Whitney Thompson recently won America’s Next Top Model to become the first plus-size model on the show to take away the top prize. But she only celebrated for a brief moment before taking off to speak to young women across the country about body-image issues.
While she’s a part of the fashion industry, she is endlessly critical of the way it treats women. Here are some highlights from a recent interview:
First, you've never suffered from an eating disorder, so why be a spokesperson for the National Eating Disorders Association?
I've never dealt with an eating disorder personally; I have friends who have. The reason I went on [Top Model] though, is because I wanted to change the fashion industry. Because it obviously affects people and they way that they view themselves. I mean, when the majority of all 9-year-old girls have been on a diet, we're doing something wrong. And so, even though I haven't been personally affected, it's obvious that the industry is affecting people and it does make women feel bad about themselves, or worse.
And it's totally unrealistic and we're setting people up for failure. And I don't think it's fair for especially children and younger girls to see the airbrushed images and think like, oh that's what I'm supposed to look like, or that's what beautiful is, because that's what the fashion industry tells them.
Sometimes with advocates for any kind of change, there's a lot of venom. They sort of say, "Everyone is evil, look at what they're doing!" rather educating. Where do you fall?
Well, I definitely try to offer solutions. There are companies that I don't agree with like Victoria's Secret and I tell people to boycott them and I tell people to write them letters and express their emotions. The thing is that we let the fashion industry define what beauty is and then we're putting our money into their pockets, and so we are fueling this. It's not all their fault, we are equally as responsible.
So I think it's important that you make it known. If you don't like girls who are size two with breast implants being waved around in front of your daughter and being told to them that that's what's beautiful, then don't support it. Cancel the magazines. Write them letters and say I don't want these girls in the magazine. Tell them if you're not going to put a size six, if you're not going to put a size eight, forget it.
Karl Lagerfeld two years ago was saying the only people who care about plus size are the fat mummies sitting on their couches eating crisps. Now he's shooting the plus issue for V, are you kidding? Really V, you forgot about that? I mean, it was a huge issue. And he has a Chanel line for plus girls and Crystal Renn's in it and it's so fake, it's so phony and people just jump on the bandwagon. So I think it's important to do research and be smart about the companies that you do support.

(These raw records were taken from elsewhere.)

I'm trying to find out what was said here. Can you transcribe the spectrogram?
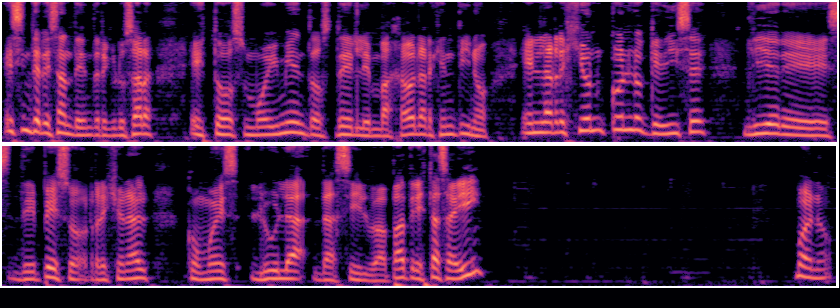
Es interesante entrecruzar estos movimientos del embajador argentino en la región con lo que dice líderes de peso regional como es Lula da Silva. Patria, ¿estás ahí? Bueno,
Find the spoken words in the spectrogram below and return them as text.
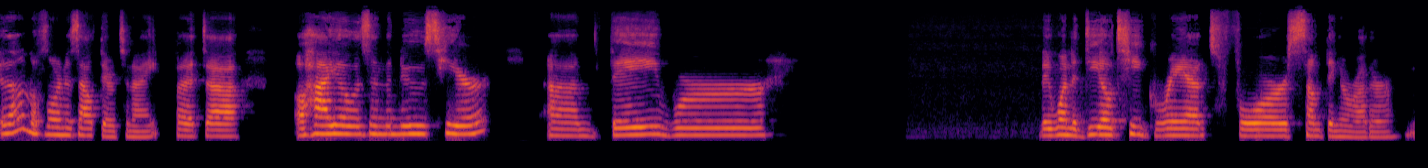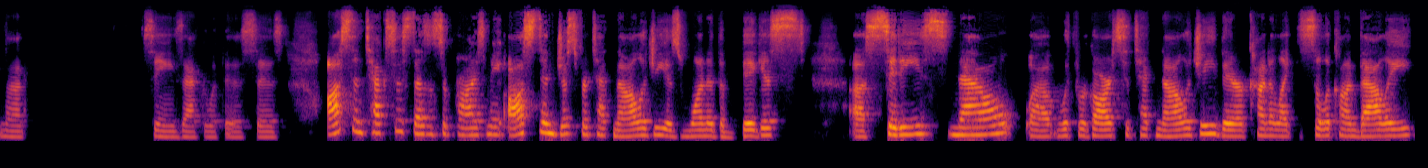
I don't know if Lorna's out there tonight, but uh, Ohio is in the news here. Um, they were they won a DOT grant for something or other. not seeing exactly what this is. Austin, Texas doesn't surprise me. Austin, just for technology, is one of the biggest uh, cities now uh, with regards to technology. They're kind of like the Silicon Valley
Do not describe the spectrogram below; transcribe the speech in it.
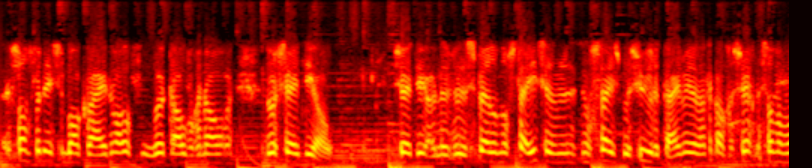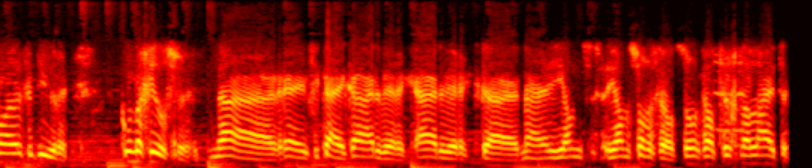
Zandvoort is de bal kwijt. Wordt overgenomen door CTO. CTO, we spelen nog steeds. En nog steeds blessuretijd. Maar dat had ik al gezegd. Het zal nog wel even duren. Koen Gielsen. Naar, even kijken, aardewerk, aardewerk. Daar, naar Jan, Jan Zonneveld. Zonneveld terug naar Luiten.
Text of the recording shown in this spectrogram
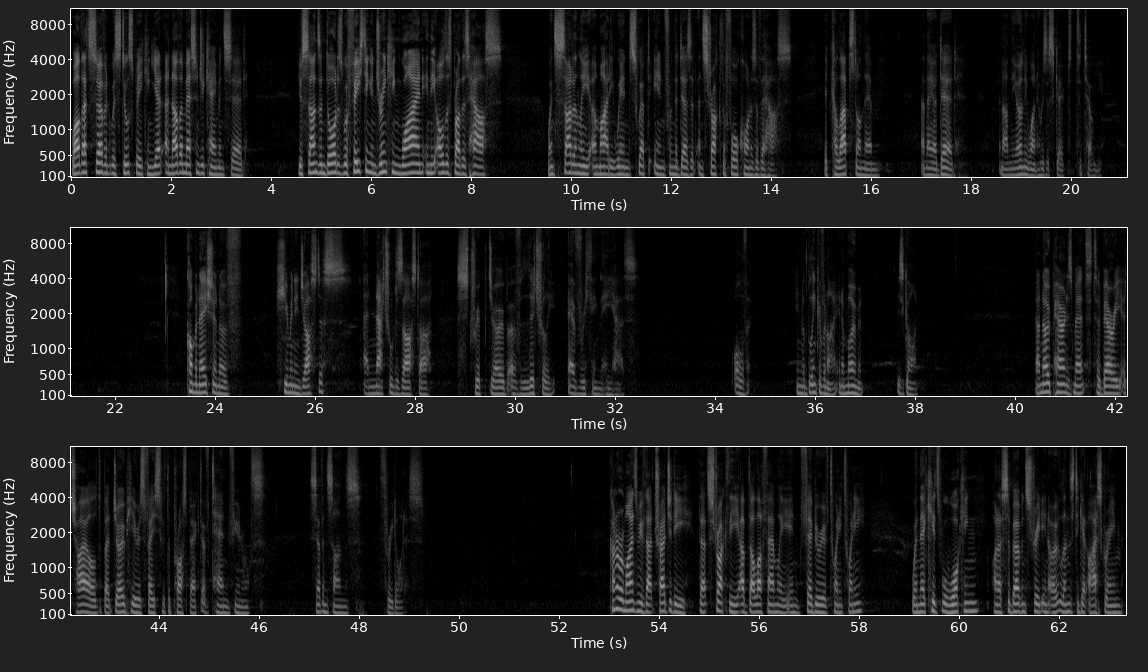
While that servant was still speaking, yet another messenger came and said, Your sons and daughters were feasting and drinking wine in the oldest brother's house when suddenly a mighty wind swept in from the desert and struck the four corners of the house. It collapsed on them, and they are dead, and I'm the only one who has escaped to tell you. Combination of human injustice and natural disaster strip Job of literally everything that he has. All of it. In the blink of an eye, in a moment, is gone. Now, no parent is meant to bury a child, but Job here is faced with the prospect of 10 funerals seven sons, three daughters. Kind of reminds me of that tragedy that struck the Abdullah family in February of 2020 when their kids were walking on a suburban street in Oatlands to get ice cream,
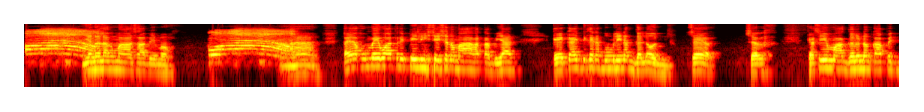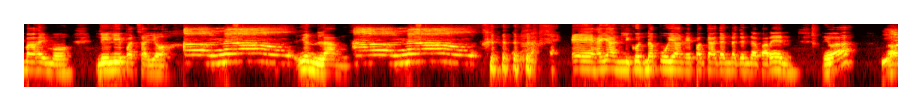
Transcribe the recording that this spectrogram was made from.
Wow! yan na lang masasabi mo. Wow! Yan. Kaya kung may water refilling station na makakatabi yan, kaya kahit di ka na bumili ng galon, sir, sir, kasi yung mga galon ng kapitbahay mo, lilipat sa'yo. Oh no! Yun lang. Oh no! Eh, ayan, likod na po yan, eh, pagkaganda-ganda pa rin. Di ba? Oh.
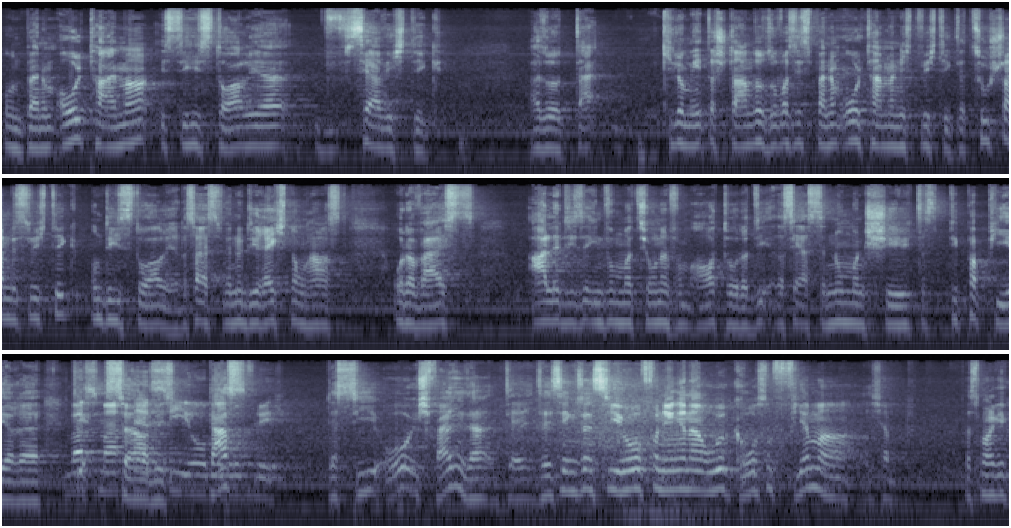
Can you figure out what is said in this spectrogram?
Und bei einem Oldtimer ist die Historie sehr wichtig. Also der Kilometerstand und sowas ist bei einem Oldtimer nicht wichtig. Der Zustand ist wichtig und die Historie. Das heißt, wenn du die Rechnung hast oder weißt, alle diese Informationen vom Auto oder die, das erste Nummernschild, das, die Papiere, Was die macht Service, der CEO das, beruflich? der CEO, ich weiß nicht, der, der, der ist irgendwie so ein CEO von irgendeiner urgroßen Firma. Ich habe das mal ich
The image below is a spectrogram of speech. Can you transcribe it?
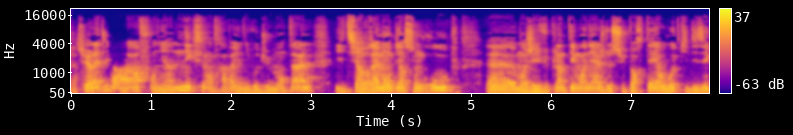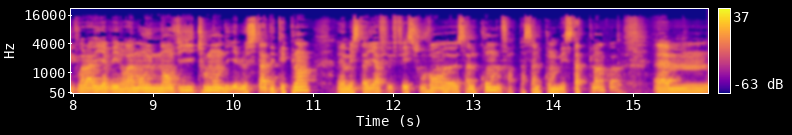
on l'a dit, Barara fournit un excellent travail au niveau du mental, il tient vraiment bien son groupe. Euh, moi j'ai vu plein de témoignages de supporters ou autres qui disaient que voilà, il y avait vraiment une envie, tout le monde, le stade était plein. Euh, Mestalla fait, fait souvent euh, ça le comble, enfin pas ça le comble, mais stade plein quoi. Euh,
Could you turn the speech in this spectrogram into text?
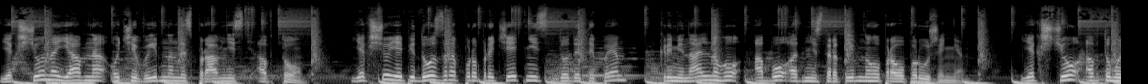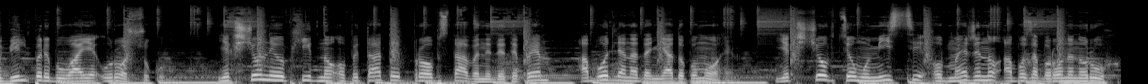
якщо наявна очевидна несправність авто, якщо є підозра про причетність до ДТП, кримінального або адміністративного правопорушення, якщо автомобіль перебуває у розшуку, якщо необхідно опитати про обставини ДТП або для надання допомоги, якщо в цьому місці обмежено або заборонено рух,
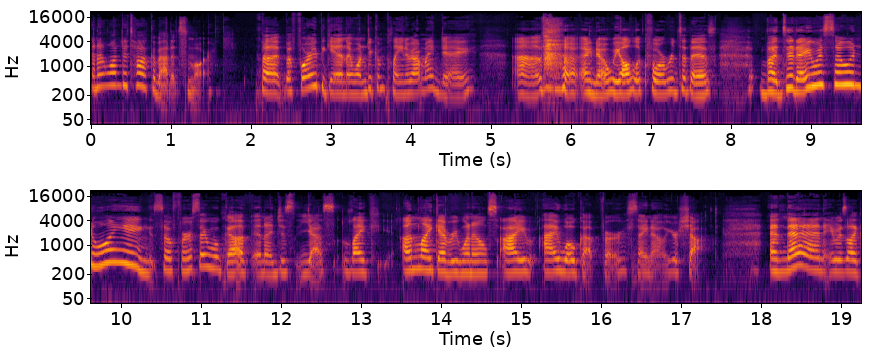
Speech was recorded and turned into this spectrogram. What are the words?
and I wanted to talk about it some more. But before I begin, I wanted to complain about my day. Um, I know we all look forward to this, but today was so annoying. So first I woke up and I just yes, like unlike everyone else, I I woke up first. I know you're shocked. And then it was like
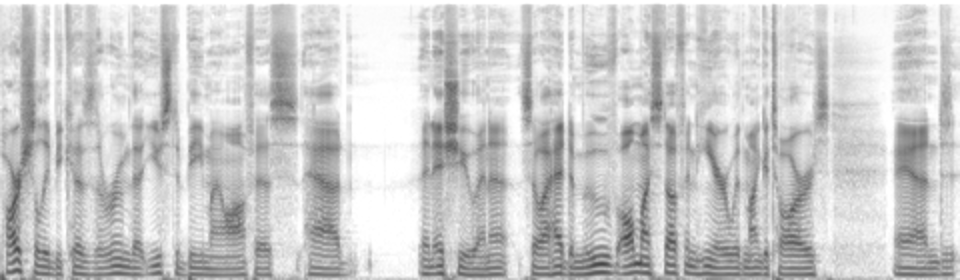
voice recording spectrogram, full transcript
partially because the room that used to be my office had an issue in it. So I had to move all my stuff in here with my guitars. And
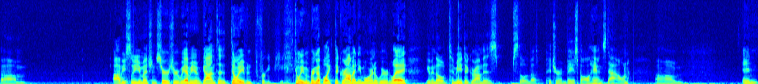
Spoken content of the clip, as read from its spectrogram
Um, obviously, you mentioned Scherzer. We haven't even gotten to don't even for, don't even bring up like Degrom anymore in a weird way. Even though to me Degrom is still the best pitcher in baseball, hands down. Um, and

I've heard model bookers say things that made me cringe about models right in front of them. Do you think some people treat models like they're not people?
Oh yeah, models get treated like crap. Worse than anyone. We get fed last, we don't sleep, they treat you like nothing. When you think about it, everyone thinks modeling is so glamorous, but you don't get to say what you wear, you don't get to say how you look, what your hair color is, what length it is, where you live, what you do — you have no voice at all. And the bookers — because I was a straight-size model growing up in high school, and my hips were always one inch too big — and, yeah, you have 45-year-old men saying, "You're too fat." You're a teenage girl. It's really disgusting. It's an awful industry and, yeah, there is no soul in modeling.
A lot of what we hear from straight size models is "I'm naturally thin, don't get on my case about it." True?
The majority of girls who do runway shows are 16 and under. Agencies and designers look for girls who haven't hit puberty yet and so we ship these girls in from Russia and Brazil and they're 14 and they don't speak English and these are the girls that I go to castings with. That's fine, they're all great and young and "naturally skinny," when they're 14 — most people are. But then once they hit puberty, 16 and 17, they have to do drugs, they're doing cocaine, they're smoking cigarettes all day every day, they're doing the lemonade cleanse because if they don't then they get shipped back to wherever they came from, and that's just how the industry works.
A lot of girls get depressed, some girls commit suicide, some girls starve to death, literally, and we kind of just don't pay attention to it in the industry. We don't really talk about it, but it's very common.
I lived in a model apartment with all straight [size] models. One of the girls was on the lemonade cleanse for, I think, three weeks and her skin broke out all over in boils. But she was working in Paris every weekend and that's all that mattered to her. And does the agency say anything? They're not worried she's too skinny, they're worried she looks nasty because she has boils.
But if you were going back to a country where you had nothing, and you were one of many brothers and sisters, and you lived in New York for a few years and they were going to just ship you back — of course you would do what you had to do. It's not necessarily the girls' fault, it's not going anywhere good for them, either. There's no happy ending to any of the stories.
The modeling industry is notorious for being a terrible place for women to work, and this interview confirms it. Change needs to happen, and we’re glad Whitney is leading the way!
[Image via FayesVision/WENN.com.]
Tags: body image, modeling, plus size